Lars Steinmetz, Director of the Life Science Alliance is excited to see the first cohort of transatlantic fellows begin: “I’ve benefited from rich scientific and personal experiences at both institutions and I’m excited to hand over the torch to our fellows, see them forge new directions in their own research, and be the next ambassadors for collaborative science.” Bridging Excellence Fellows are awarded a three-year fellowship, spending two years at their host institution and one as a visiting fellow in the collaborator’s lab. Funds are provided for their research, the international visits, as well as attending an international conference to share their work on the world stage.

Bernardo, who has his first experiences at EMBL already is looking forward to taking his research to the next level: “Excellent training and mentorship, cutting-edge technologies, international mobility and collaboration between top notch institutes are usually ingredients for exciting science. What makes the Bridging Excellence program special is that it provides all this in a single package”. Having just successfully defended her PhD, Jana is looking forward to the next step in her career: “I feel like I’m getting the best of two worlds. I get to work on a project I love, while being able to connect with researchers across different continents, and use exciting new technologies at two world-leading institutions. I can’t wait to start this amazing collaborative project!” 

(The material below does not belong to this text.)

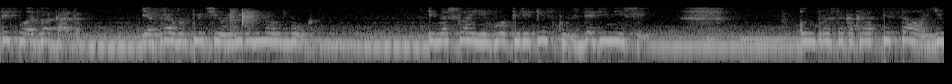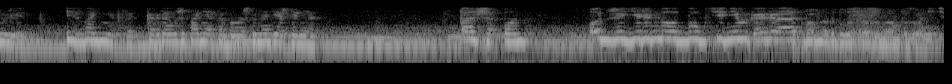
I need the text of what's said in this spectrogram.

If you’d like to join us as a Bridging Excellence Fellow, applications open in Spring 2021. You can read more about the fellowships here and follow us on twitter @LiSciAlliance for the latest notifications!

Related links

Dey group (EMBL), Sherlock lab (Stanford), Korbel group (EMBL), Urban lab (Stanford)

Project page: “Cell cycle adaptation to aneuploidy

Project page: “Integrated analysis of mosaic structural variation in human skin